It’s been a busy week for me as I’ve been to three events this week; all of them digital and each of them unique.
First was the Cannt (the antihero of Cannes), the second was the NMA Awards at The Grovesnor (where my fabulous colleague Laura JB won The Greatest Contribution to New Media Award) and the third, my home from home; Cybermummy.
Cybermummy was so much fun and incredibly social in the true meaning of the word. It embraces the chaos and joy of life and kids are part of the package. Not an eyebrow was raised, just warm smiles, as I arrived with my daughter in tow (who snaffled every chocolate and cupcake on offer before sloping off with a goodie bag). The event celebrates the Mummy blogging phenomenon and is leading the overwhelmingly positive movement among women bloggers, as referenced here in The Independent. And most of all, it’s a bit of a laugh.
So what’s it really like?
As we arrived at the we were greeted by a very jolly doorman, who wouldn’t have been out of place at The Savoy, at The Brewery on Chiswell Street.
‘Welcome to Cybermummy!’ he announced.
Blimey, I thought, it’s all gone a bit posh this year. The venue was a cool space in the City and very impressively laid out over three floors.
My favourite place was The Recharge Zone – it was very serene with massage therapists, two hair stylists, a make up artist, a medicine ball advice area and a smoothie bar. As planned, I took full advantage of this and my hair done, a massage and a smoothie.
Inside Cybermummy Central was a vast array of branded stands from the likes of Disney, Savlon, The Portland Hospital, Crocs, Boots, Savlon and more. There was a plethora of branded cupcakes and mints on hand to refresh the hordes of bloggers and some lovely wine courtesy of Naked. Many sponsors, such as Butlins, were keen to sign up brand ambassadors to spread the word about their companies, while others such as Hyundai were there to listen and interact with bloggers. Bloggers were given a Cybermummy passport which was filled with the logos of all the sponsors. The passport had to be signed by all the sponsors in order to enter a competition. I made it round to all of them and was encouraged to sign up for other competitions on the stands. I didn’t win anything.
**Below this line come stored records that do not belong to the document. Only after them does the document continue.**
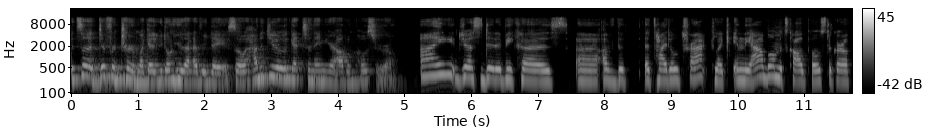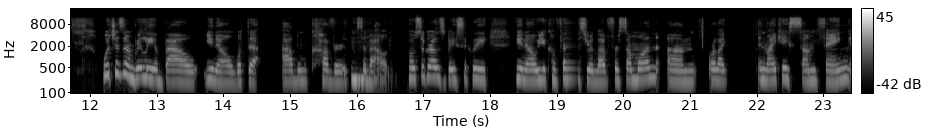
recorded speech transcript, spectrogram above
it's a different term. Like you don't hear that every day. So how did you get to name your album Poster Girl? I just did it because uh, of the a title track. Like in the album, it's called Poster Girl, which isn't really about you know what the album cover is mm-hmm. about. Poster Girl is basically, you know, you confess your love for someone, um, or like in my case, something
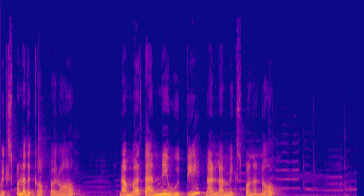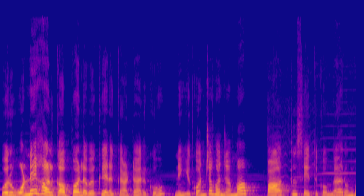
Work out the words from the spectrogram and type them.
மிக்ஸ் பண்ணதுக்கப்புறம் நம்ம தண்ணி ஊற்றி நல்லா மிக்ஸ் பண்ணணும். ஒரு ஒன்றே கால் கப்பு அளவுக்கு எனக்கு கரெக்டாக இருக்கும். நீங்கள் கொஞ்சம் கொஞ்சமாக பார்த்து சேர்த்துக்கோங்க ரொம்ப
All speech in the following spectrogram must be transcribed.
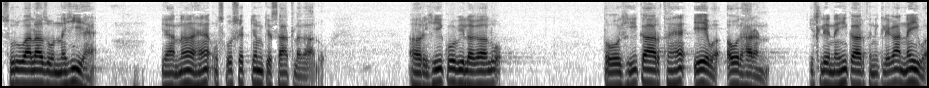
शुरू वाला जो नहीं है या न है, उसको शक्यम के साथ लगा लो। और ही को भी लगा लो। तो ही का अर्थ है एव, अवधारण। इसलिए नहीं का अर्थ निकलेगा नैव।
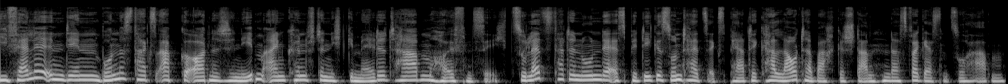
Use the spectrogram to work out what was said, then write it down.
Die Fälle, in denen Bundestagsabgeordnete Nebeneinkünfte nicht gemeldet haben, häufen sich. Zuletzt hatte nun der SPD-Gesundheitsexperte Karl Lauterbach gestanden, das vergessen zu haben.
I did give away my details. I didn’t mind. The people were really well informed about their products and enjoying being part of the event so it didn’t feel like a big sell. I also knew quite a lot of the sponsor already so it was nice to catch up with them face to face. The event feels like meeting up with an extended and enormous family.
There were quite a few speakers, including keynote Sarah Brown who I was very keen to see. She told the story of how she and Martha Lane Fox worked through the various social media channels available and how she chose twitter. I liked her approach to social media; she spoke with a voice of experience so was a great choice. Sadly I was far too fidgety to sit around for the other speakers and checked out a couple of workshops.
There were four schedules of three workshops running concurrently. I went to Inspiring Content which was great because it was about sharing learnings; Tara Cain, Karamina and Red Ted Art were honest, informative and fun. The WordPress workshop was a bit too 101 but a few people I spoke to were keen to move from blogger so this would have been a great starter for them.
There were a couple of classic clangers; Sophie King upset a few bloggers in her workshop (which I’m glad I missed) by telling them to rebrand, and Boris Johnson’s sister claimed she didn’t know anything about social media (according to some tweets) – well, you can’t please all the people can you?
And the rest?
I have to confess I spent much of my time mooching around and speaking to people I haven’t seen for ages and making new friends. We all spend so much time on our laptops and gadgets that it’s a joy to put them aside for a day. I was armed with all my usual blogging paraphernalia but instead of live blogging, I checked it into the cloakroom.
At the end of the conference, screens drew back to reveal a bar for the networking drinks. It was a great way to end the event. I reckon it should be a full weekend next year – Jen, Sian, Susanna – are you listening?
To conclude; social media is such a personable business and an event like this shows brands how it should be done – I hope a lot of social media practitioners are taking note of this. And to everyone I had the pleasure of catching up with, I hope to see you all again soon.
So what’s next? I shall spend the next few days weeding through the sample packs.
And if you’re coming to the IAB Social Media Conference on Tuesday – come and say hello.